Your objective —
Omit the images and output every line of the data below exactly.

Collected data entries

============================================================

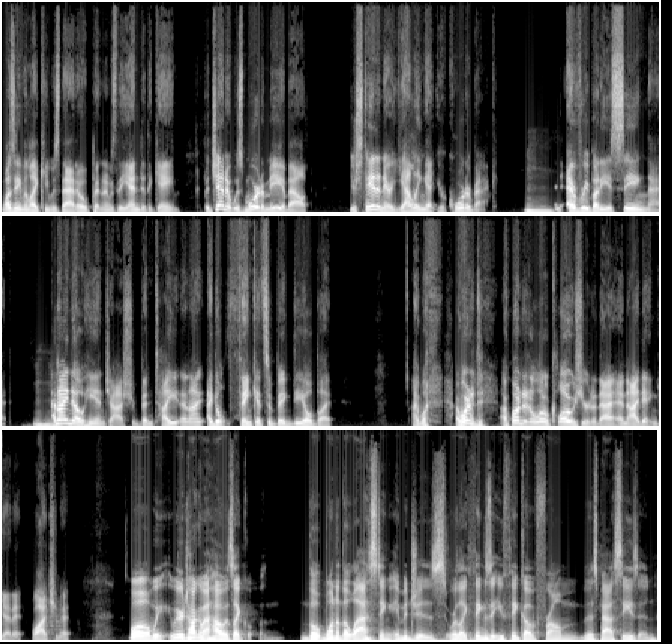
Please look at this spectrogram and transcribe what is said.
It wasn't even like he was that open. It was the end of the game. But Jen, it was more to me about you're standing there yelling at your quarterback, Mhm. and everybody is seeing that. Mhm. And I know he and Josh have been tight, and I, I don't think it's a big deal, but I want I wanted to, I wanted a little closure to that, and I didn't get it watching it. Well, we we were talking about how it's like the one of the lasting images or like things that you think of from this past season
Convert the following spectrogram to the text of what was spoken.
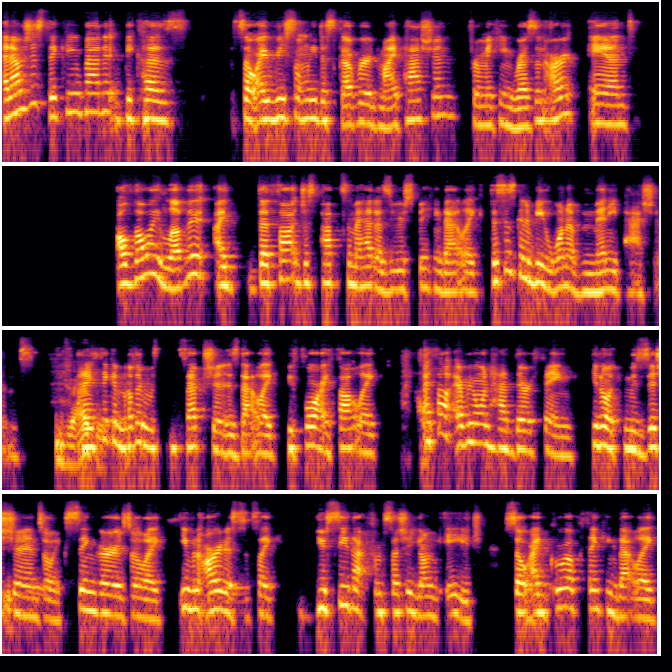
And I was just thinking about it because so I recently discovered my passion for making resin art and although I love it, I the thought just popped to my head as you were speaking that like this is going to be one of many passions. exactly And I think another misconception is that like before I thought like I thought everyone had their thing. You know, like musicians or like singers or like even artists. It's like you see that from such a young age. So I grew up thinking that like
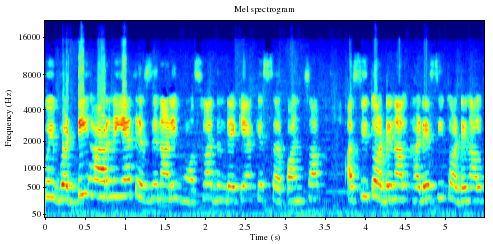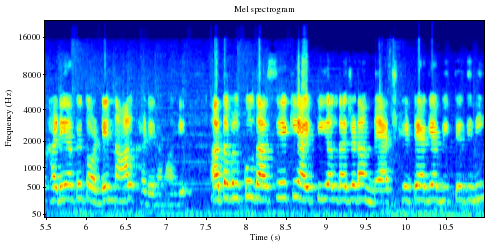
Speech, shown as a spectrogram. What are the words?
ਕੋਈ ਵੱਡੀ ਹਾਰ ਨਹੀਂ ਹੈ ਤੇ ਇਸ ਦੇ ਨਾਲ ਹੀ ਹੌਸਲਾ ਦਿੰਦੇ ਕਿਹਾ ਕਿ ਸਰਪੰਚ ਸਾਹਿਬ, ਅਸੀਂ ਤੁਹਾਡੇ ਨਾਲ ਖੜੇ ਸੀ, ਤੁਹਾਡੇ ਨਾਲ ਖੜੇ ਆ ਤੇ ਤੁਹਾਡੇ ਨਾਲ ਖੜੇ ਰਵਾਂਗੇ। ਆ ਤਾਂ ਬਿਲਕੁਲ ਦੱਸਦੇ ਕਿ ਆਈਪੀਐਲ ਦਾ ਜਿਹੜਾ ਮੈਚ ਖੇਡਿਆ ਗਿਆ ਬੀਤੇ ਦਿਨੀ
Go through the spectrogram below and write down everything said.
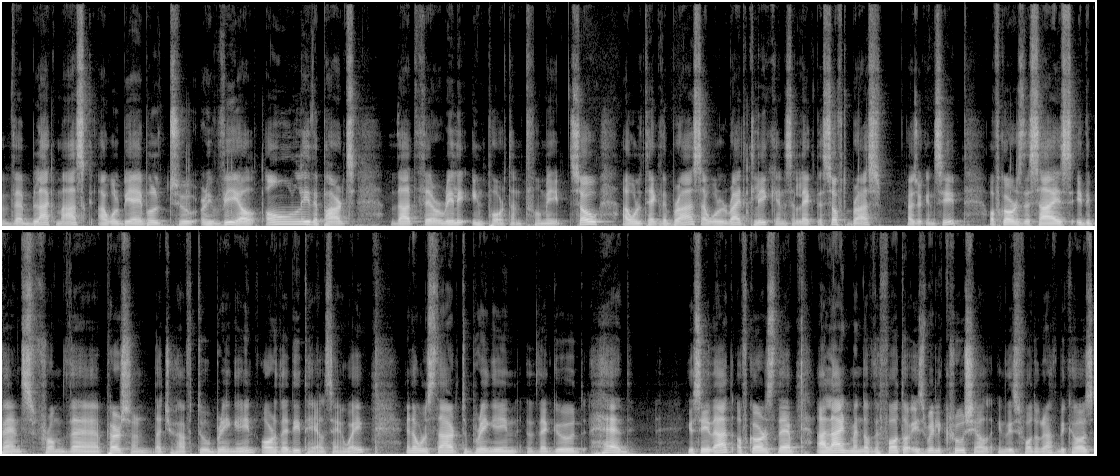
the black mask, I will be able to reveal only the parts that they're really important for me. So I will take the brush, I will right click and select the soft brush as you can see. Of course, the size, it depends from the person that you have to bring in or the details anyway. And I will start to bring in the good head. You see that? Of course, the alignment of the photo is really crucial in this photograph because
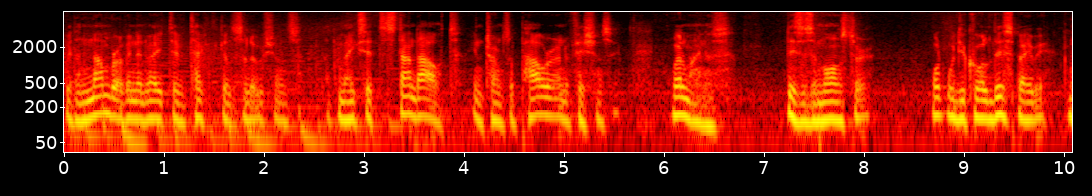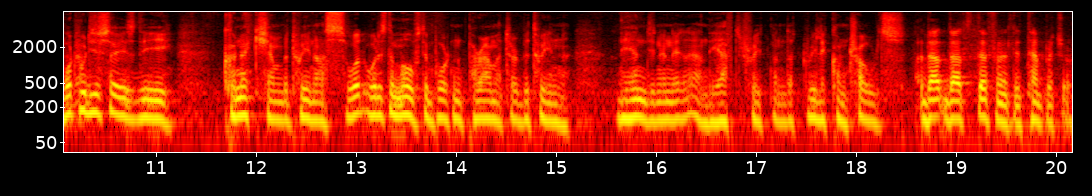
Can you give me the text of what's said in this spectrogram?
with a number of innovative technical solutions that makes it stand out in terms of power and efficiency. Well, Magnus, this is a monster. What would you call this baby? What would you say is the connection between us? What, what is the most important parameter between the engine and, and the after treatment that really controls? That, that's definitely temperature,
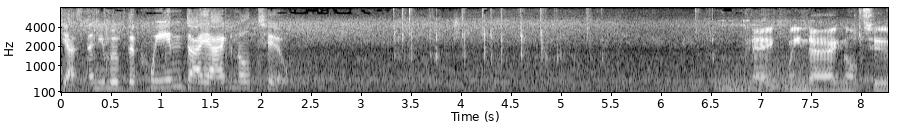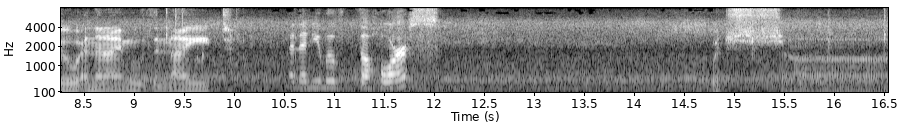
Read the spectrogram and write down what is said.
yes. Then you move the queen diagonal two. Okay, queen diagonal two, and then I move the knight, And then you move the horse. which uh,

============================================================

Response —
Please look at this spectrogram and transcribe what is said.
It wasn't even like he was that open. It was the end of the game. But Jen, it was more to me about you're standing there yelling at your quarterback, Mhm. and everybody is seeing that. Mhm. And I know he and Josh have been tight, and I, I don't think it's a big deal, but I want I wanted to, I wanted a little closure to that, and I didn't get it watching it. Well, we we were talking about how it's like the one of the lasting images or like things that you think of from this past season
Convert the following spectrogram to the text of what was spoken.
And I was just thinking about it because so I recently discovered my passion for making resin art and although I love it, I the thought just popped to my head as you were speaking that like this is going to be one of many passions. exactly And I think another misconception is that like before I thought like I thought everyone had their thing. You know, like musicians or like singers or like even artists. It's like you see that from such a young age. So I grew up thinking that like
Speech, shown as a spectrogram. What are the words?
ਕੋਈ ਵੱਡੀ ਹਾਰ ਨਹੀਂ ਹੈ ਤੇ ਇਸ ਦੇ ਨਾਲ ਹੀ ਹੌਸਲਾ ਦਿੰਦੇ ਕਿਹਾ ਕਿ ਸਰਪੰਚ ਸਾਹਿਬ, ਅਸੀਂ ਤੁਹਾਡੇ ਨਾਲ ਖੜੇ ਸੀ, ਤੁਹਾਡੇ ਨਾਲ ਖੜੇ ਆ ਤੇ ਤੁਹਾਡੇ ਨਾਲ ਖੜੇ ਰਵਾਂਗੇ। ਆ ਤਾਂ ਬਿਲਕੁਲ ਦੱਸਦੇ ਕਿ ਆਈਪੀਐਲ ਦਾ ਜਿਹੜਾ ਮੈਚ ਖੇਡਿਆ ਗਿਆ ਬੀਤੇ ਦਿਨੀ
Go through the spectrogram below and write down everything said.
the black mask, I will be able to reveal only the parts that they're really important for me. So I will take the brush, I will right click and select the soft brush as you can see. Of course, the size, it depends from the person that you have to bring in or the details anyway. And I will start to bring in the good head. You see that? Of course, the alignment of the photo is really crucial in this photograph because
Can you give me the text of what's said in this spectrogram?
with a number of innovative technical solutions that makes it stand out in terms of power and efficiency. Well, Magnus, this is a monster. What would you call this baby? What would you say is the connection between us? What, what is the most important parameter between the engine and, and the after treatment that really controls? That, that's definitely temperature,
Read the spectrogram and write down what is said.
yes. Then you move the queen diagonal two. Okay, queen diagonal two, and then I move the knight, And then you move the horse. which uh,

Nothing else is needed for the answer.